    1. Carl Vehse says:

      Martin Luther’s tract, Ob Kriegsleute auch in einem seligen Stande sein können (“Whether Soldiers Too Can Be Saved”) was published in October,1526, following a request in 1525 from Assa von Kram, a counselor of Duke Ernst of Braunschweig-Lüneberg and a professional soldier.

  3. Stavros says:

    We will hear from Mr. Drinnon precisely the opposite response when an LCMS member of the service hears criticism of his eating meat from his Hindu commanding officer. Like it or not, we now live in a multi-religious society which is reflected in our military. We are no longer all Protestants with only a small minority of Jews or Catholics intermingled and diffidently tolerated. The only rational response to this new diversity is to limit religious speech and writing in the military workplace and on the duty station to utterly non-controversial topics. Speech and writing which divides, stridently advocates or criticizes practitioners of other persuasions should be seen as damaging to the morale and effectiveness of the services. We need to work to keep contentious religious comments to the privacy of one’s sectarian chapels or living rooms and leave the military duty stations free of religious strife and argument.

    1. LCMS Church Information Center says:

      From Mr. Roger Drinnon: As a retired Air Force veteran having participated in several deployments around the world over the years, I can attest to the importance of faith while serving in the military, as a great percentage of our nation’s troops still believe in God. Your comment that people should “keep contentious religious comments to the privacy of one’s sectarian chapels or living rooms” and not be allowed to live out their faith freely in their vocations represents a disturbing mindset at the heart of the religious liberty debate in America today. It’s absurd to deny the basic constitutional right of free exercise to those who have sworn to support and defend the U.S. Constitution and who risk their lives each day doing so.

  4. Stavros says:

    I support those who “live out their faith freely in their vocations” but I stop at the line represented by contentious speech and behaviors inimical to order, morale, and unit effectiveness. It is acceptable for a serviceman to hold, for example, that homosexuality is an objective disorder and a moral impediment. But once the Department of Defense has allowed homosexuals to become fellow soldiers, that serviceman’s right to “live [his] faith freely” stops at any derogatory or demeaning remarks about fellow soldiers’ sexual orientation. People have a right to religious liberty but no right, in the context of the military, to destroy unit effectiveness through religiously-motivated remarks about fellow service members. I have seen this dysfunction in action at, among other places, the Air Force Academy where evangelical chaplains and parachurch members of groups such as the Navigators have criticized Lutheran and Catholic cadets for their asserted failure to “accept Jesus in their hearts”. As a school board member, I have had to deal with aggressive religious groups demeaning other students including our own LCMS children. That’s why I assert that while religious liberty is an absolute, religious behavior in the workplace or secular sphere may be sharply and legitimately contained.

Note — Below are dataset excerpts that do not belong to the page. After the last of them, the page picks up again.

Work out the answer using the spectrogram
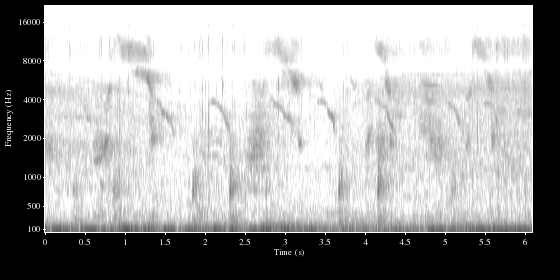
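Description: Birds calling in short, high chirps that fall in pitch, about ten of them at irregular spacing, over a steady low rumble.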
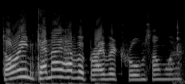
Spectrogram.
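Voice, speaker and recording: Higher-voiced woman playing a tabletop game. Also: fast. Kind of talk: casual in-character table chat.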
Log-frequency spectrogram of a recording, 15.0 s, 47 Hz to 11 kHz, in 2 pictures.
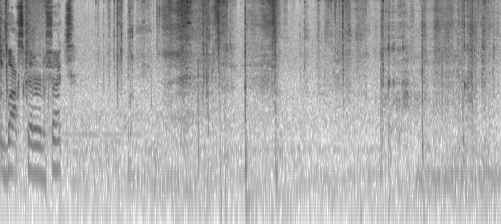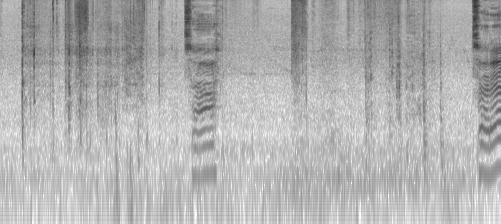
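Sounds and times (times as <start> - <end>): cardboard box knocks and clicks: 2.9 - 4.3.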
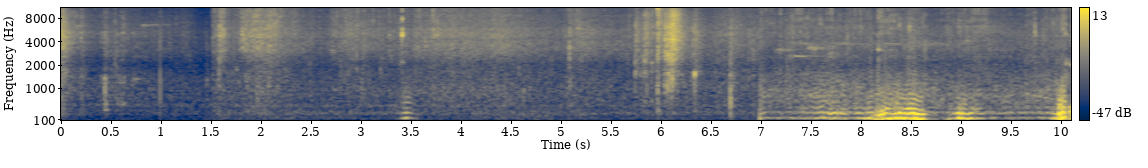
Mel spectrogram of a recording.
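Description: Bees buzz around a large wild beehive hanging from a tree in the forest, a scattered hum growing louder and denser toward the end as insects fly close.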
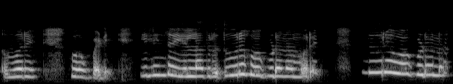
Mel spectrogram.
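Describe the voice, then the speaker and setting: A woman's voice: extremely high pitch, rapid-fire. A woman voicing a devoted housemaid who earnestly pleads with her employer. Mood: pleading. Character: devoted female maid, loyal and motherly. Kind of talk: cartoon voice acting. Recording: dull lo-fi sound.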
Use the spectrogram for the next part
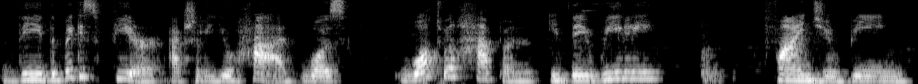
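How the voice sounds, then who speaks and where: A woman from Serbia, interviewing and slowly summarizing what she hears. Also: lowish voice, expressive, fairly bright tone, lo-fi sound. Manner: slow, summarizing, searching for words. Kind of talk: reflective interview questions.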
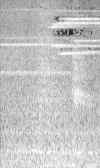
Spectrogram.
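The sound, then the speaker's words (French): Metro train wheels squeal against the rails in steady, piercing high-pitched tones over a continuous rolling rumble, with no voices. “Contexte dans le métro.”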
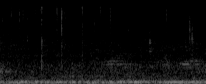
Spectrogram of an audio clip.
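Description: A lump of butter melting in a hot frying pan, sizzling faintly with scattered small crackles over a low steady hum.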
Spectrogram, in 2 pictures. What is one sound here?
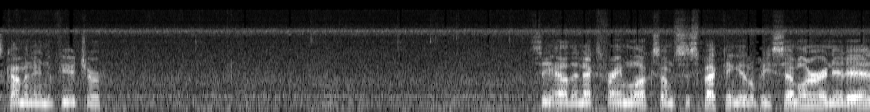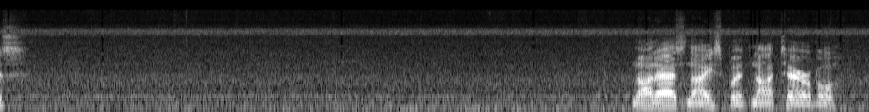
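A man talks calmly and close by, in short bursts.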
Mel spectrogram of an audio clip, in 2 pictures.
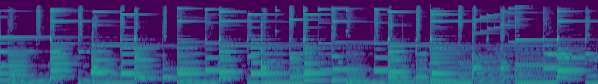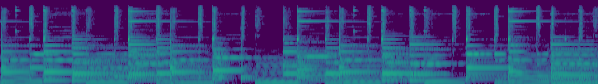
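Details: Bright, tinkling children's-style music with chiming bell tones over a steady pulsing bass line; no animal voices.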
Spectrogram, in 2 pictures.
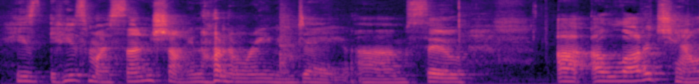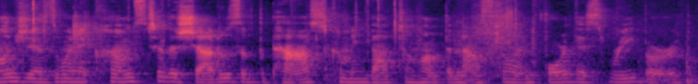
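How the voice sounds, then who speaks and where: Low-voiced woman, echoey room. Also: steady tone, moderate pace, fairly bright tone. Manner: rambling, chuckling, many fillers. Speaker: tarot reader. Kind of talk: casual spiritual talk to camera. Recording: echoey room, faint noise.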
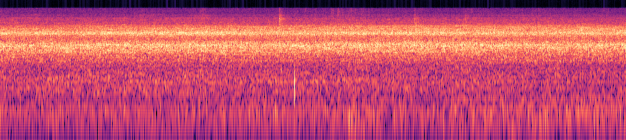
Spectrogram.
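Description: A train rumbles steadily as it starts to roll out of a station.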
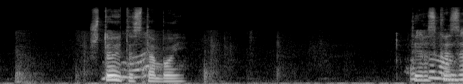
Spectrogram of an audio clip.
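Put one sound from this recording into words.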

  5. Mary Owens says:

    This is a sad story about the Air Force discriminated against Col. Michael Madrid because of his beliefs that a marriage is the sacred union between a man and woman. Madrid Is one promotion away from the rank of brigadier general and he will never be promoted on account of his belief.. this is stupid !!! Madrid is a well educated man and we want him to get this well deserve promotion !! What can we do to help him? Please advise me accordingly and thank you…

    1. Craig Muehler says:

      Mary Owens, the best thing that you can do is continue to pray for him and all our leaders. You can also ensure that you stay involved and encourage your political leadership to support legislation that will ensure religious liberty is protected for all who serve our nation in the Armed Forces. Our legislatures need to fully protect our men and women who serve this nation so they can live out their faith without fear of retribution. No American, especially those who wear the uniform, should be denied their God-given, constitutionally protected religious liberties.